• TASK TO CARRY OUT: Search the data for the string "Reply", and report each line where it is found.

- - - -

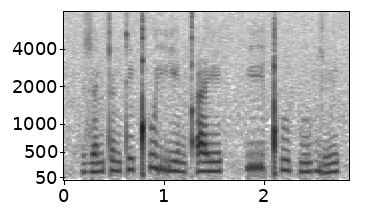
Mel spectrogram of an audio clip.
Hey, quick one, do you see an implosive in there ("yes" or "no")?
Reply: no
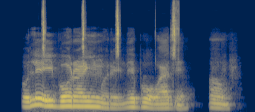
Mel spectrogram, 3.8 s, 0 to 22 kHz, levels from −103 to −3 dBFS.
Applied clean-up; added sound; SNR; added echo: neural mask model Resemble Enhance denoiser.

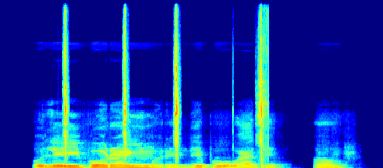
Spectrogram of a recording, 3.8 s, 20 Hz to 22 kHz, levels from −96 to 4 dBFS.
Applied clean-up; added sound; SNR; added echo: none; Fire; 4 dB; none.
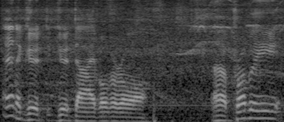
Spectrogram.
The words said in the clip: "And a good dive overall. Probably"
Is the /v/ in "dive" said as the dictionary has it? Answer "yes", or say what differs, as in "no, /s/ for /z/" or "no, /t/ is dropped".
yes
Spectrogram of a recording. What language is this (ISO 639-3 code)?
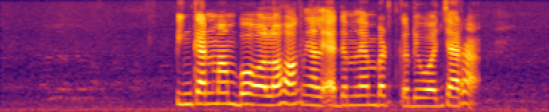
sun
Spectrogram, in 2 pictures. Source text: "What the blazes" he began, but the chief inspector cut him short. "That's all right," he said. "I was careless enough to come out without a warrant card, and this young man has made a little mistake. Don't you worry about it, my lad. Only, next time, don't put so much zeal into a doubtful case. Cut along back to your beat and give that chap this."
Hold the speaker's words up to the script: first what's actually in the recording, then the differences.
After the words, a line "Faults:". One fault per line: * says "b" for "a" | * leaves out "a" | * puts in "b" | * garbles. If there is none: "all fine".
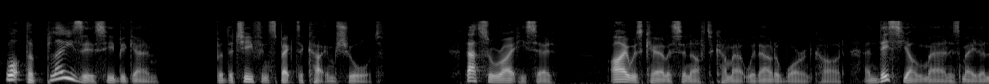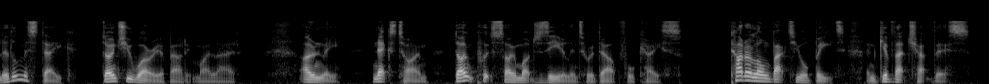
"What the blazes" he began, but the chief inspector cut him short. "That's all right," he said. "I was careless enough to come out without a warrant card, and this young man has made a little mistake. Don't you worry about it, my lad. Only, next time, don't put so much zeal into a doubtful case. Cut along back to your beat and give that chap this."
Faults:
all fine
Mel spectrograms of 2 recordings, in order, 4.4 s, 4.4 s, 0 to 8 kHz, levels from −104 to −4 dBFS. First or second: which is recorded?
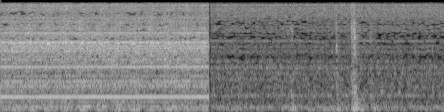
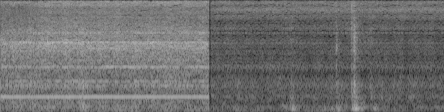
first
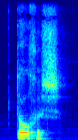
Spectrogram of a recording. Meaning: toches; butt, buttocks, hindquarters
- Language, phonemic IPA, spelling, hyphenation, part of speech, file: Dutch, /ˈtoː.xəs/, toges, to‧ges, noun, Nl-toges.ogg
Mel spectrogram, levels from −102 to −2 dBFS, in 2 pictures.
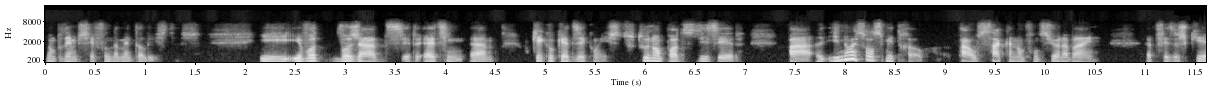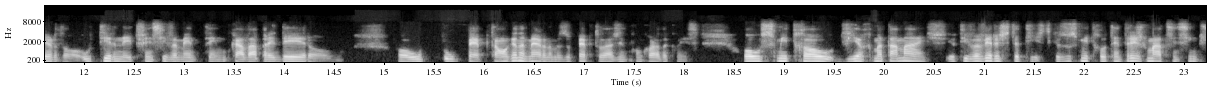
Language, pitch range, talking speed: Portuguese, 125-150 Hz, 220 wpm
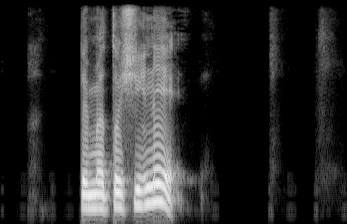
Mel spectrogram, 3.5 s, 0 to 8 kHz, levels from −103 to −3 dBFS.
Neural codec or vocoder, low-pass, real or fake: codec, 24 kHz, 0.9 kbps, WavTokenizer, small release; 7.2 kHz; fake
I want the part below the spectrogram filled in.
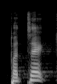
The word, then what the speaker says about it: Patek: Is a how's it pronounced? Patek? – Patek, yeah.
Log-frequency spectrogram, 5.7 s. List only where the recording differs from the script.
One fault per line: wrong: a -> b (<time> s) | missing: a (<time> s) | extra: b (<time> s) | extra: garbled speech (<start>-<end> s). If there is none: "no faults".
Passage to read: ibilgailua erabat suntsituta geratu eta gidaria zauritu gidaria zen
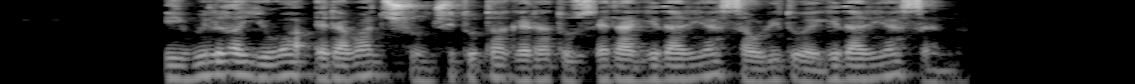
no faults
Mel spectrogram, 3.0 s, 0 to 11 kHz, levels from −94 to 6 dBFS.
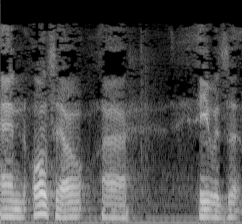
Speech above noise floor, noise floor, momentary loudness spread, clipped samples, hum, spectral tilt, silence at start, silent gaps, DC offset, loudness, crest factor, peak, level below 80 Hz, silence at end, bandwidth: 26 dB; -44 dBFS; 10 LU; under 0.1%; none; -7 dB/octave; 0 s; none; 0.8%; -19 LUFS; 16 dB; -4 dBFS; -48 dBFS; 0 s; 7.8 kHz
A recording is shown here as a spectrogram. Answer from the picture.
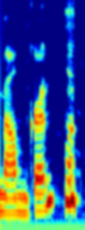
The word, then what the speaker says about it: Malmgren: It's at Dr. Pippa M, with just D-R-P-I-P-P-A-M, because nobody can pronounce my last name, Malmgren, except Swedes. – Right. Actually, the spelling of the last name is M-A-L-M-G-R-E-N. G-R-E-N, Malmgren.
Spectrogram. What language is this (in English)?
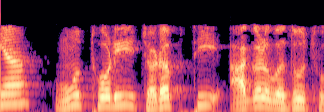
Gujarati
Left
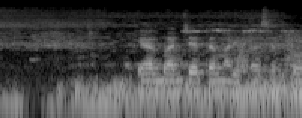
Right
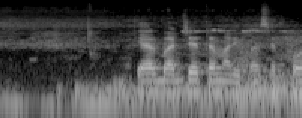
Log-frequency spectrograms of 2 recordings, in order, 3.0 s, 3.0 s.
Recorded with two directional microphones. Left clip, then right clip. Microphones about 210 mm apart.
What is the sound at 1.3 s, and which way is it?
Speech, 45° right (ahead or behind).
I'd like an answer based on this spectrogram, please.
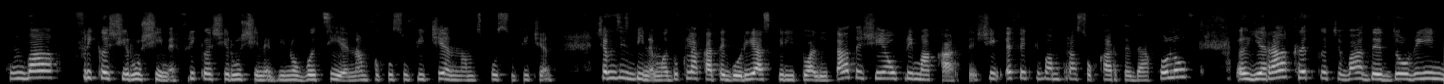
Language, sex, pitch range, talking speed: Romanian, female, 220-275 Hz, 170 wpm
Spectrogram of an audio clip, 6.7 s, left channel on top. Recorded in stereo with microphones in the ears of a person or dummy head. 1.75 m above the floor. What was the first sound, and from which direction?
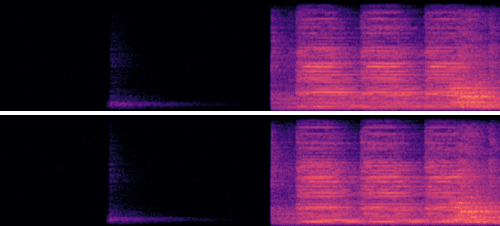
A whoosh, 30° right (ahead or behind).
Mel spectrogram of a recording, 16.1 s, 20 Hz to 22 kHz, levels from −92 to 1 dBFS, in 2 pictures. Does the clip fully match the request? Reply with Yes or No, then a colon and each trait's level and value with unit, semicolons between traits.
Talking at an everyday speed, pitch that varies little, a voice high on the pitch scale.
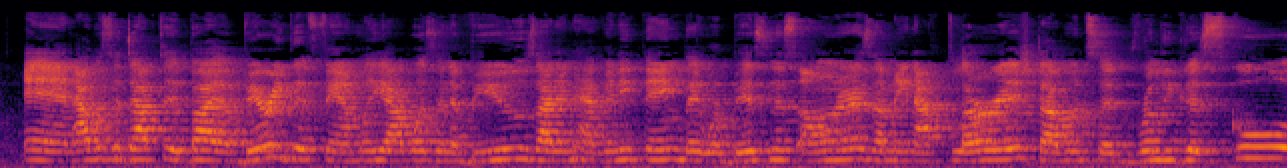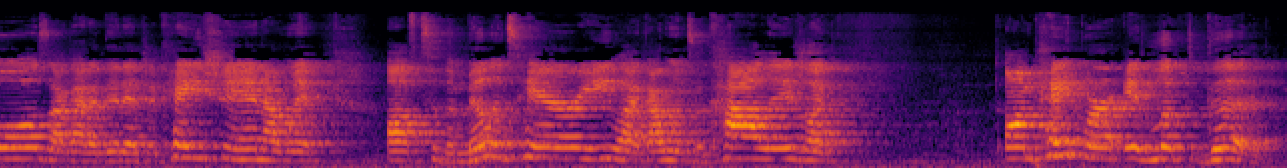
No: average, 195 wpm; average, 3.2 semitones; high, 225 Hz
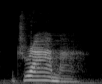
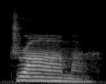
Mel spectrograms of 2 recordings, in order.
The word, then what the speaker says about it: drama: It's not drama and it's not drummer. Drummer is the person in a rock band that plays the drums. No, drama, drama.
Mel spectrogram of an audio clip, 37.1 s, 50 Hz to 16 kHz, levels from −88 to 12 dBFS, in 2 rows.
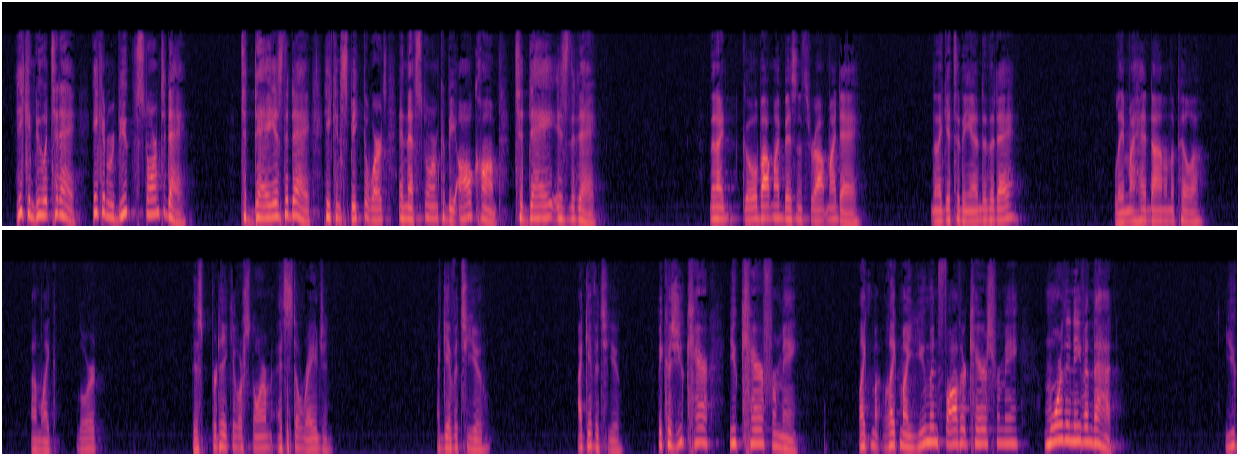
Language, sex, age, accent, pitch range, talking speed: English, male, 40-59, American, 100-155 Hz, 155 wpm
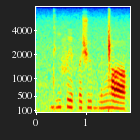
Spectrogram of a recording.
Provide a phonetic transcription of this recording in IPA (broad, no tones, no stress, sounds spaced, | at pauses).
dʱ i f e θ ə ʃ ʉ bʱ ə ŋ͡ǁ ɒ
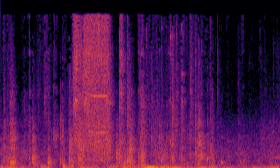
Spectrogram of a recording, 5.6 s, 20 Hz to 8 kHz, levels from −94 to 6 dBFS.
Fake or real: real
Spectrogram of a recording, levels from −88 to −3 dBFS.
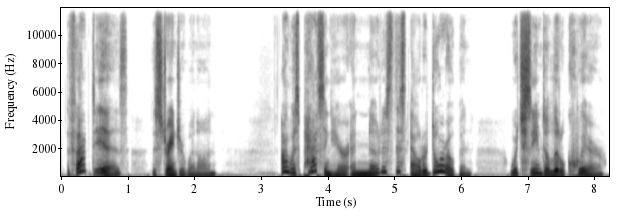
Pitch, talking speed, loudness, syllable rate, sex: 225 Hz, 160 wpm, -19 LUFS, 5.1 syllables/s, female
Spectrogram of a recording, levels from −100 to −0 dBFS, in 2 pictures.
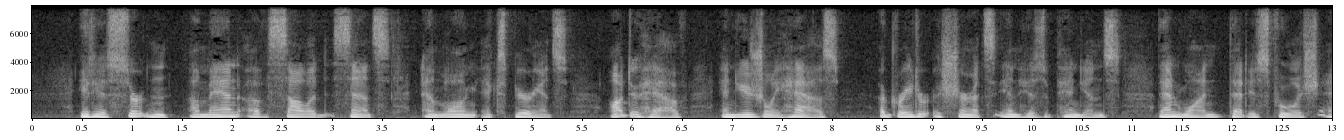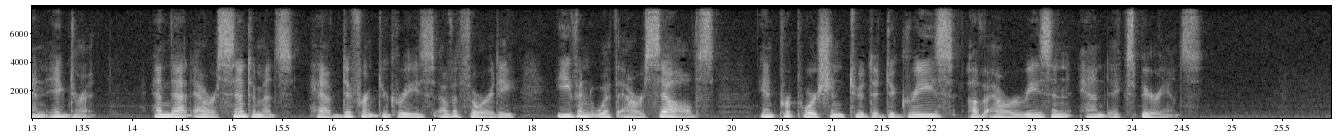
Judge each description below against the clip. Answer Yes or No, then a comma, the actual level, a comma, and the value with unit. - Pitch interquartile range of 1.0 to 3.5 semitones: No, average, 4.1 semitones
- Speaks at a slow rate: Yes, slow, 120 wpm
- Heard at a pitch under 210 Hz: Yes, medium, 140 Hz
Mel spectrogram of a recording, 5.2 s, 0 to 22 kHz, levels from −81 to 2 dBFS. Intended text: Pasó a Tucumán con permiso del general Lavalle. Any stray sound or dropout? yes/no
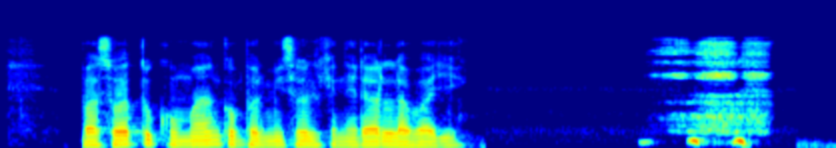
yes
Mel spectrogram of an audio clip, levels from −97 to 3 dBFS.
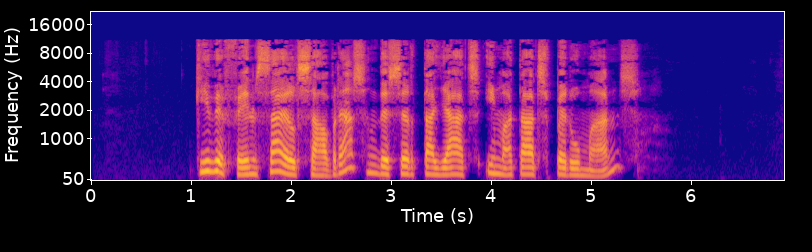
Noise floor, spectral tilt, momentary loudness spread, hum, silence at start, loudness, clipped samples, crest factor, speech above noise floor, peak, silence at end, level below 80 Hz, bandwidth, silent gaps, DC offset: -82 dBFS; -3 dB/octave; 9 LU; none; 1.05 s; -16 LUFS; under 0.1%; 18 dB; 65 dB; 0 dBFS; 1.45 s; -62 dBFS; 11.5 kHz; none; under 0.1%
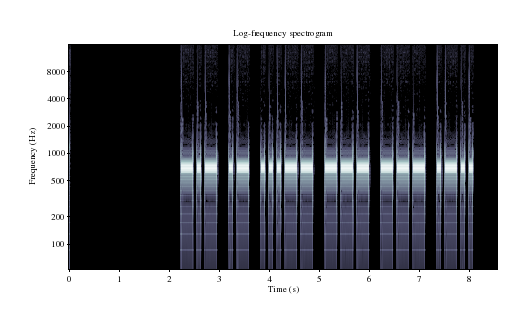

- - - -

• SOLUTION:
Reply: no
Mel spectrogram of a recording, 16.1 s, 20 Hz to 22 kHz, levels from −92 to 1 dBFS, in 2 pictures. Does the clip fully match the request? Reply with Yes or No, then a colon and each trait's level and value with unit, semicolons between traits.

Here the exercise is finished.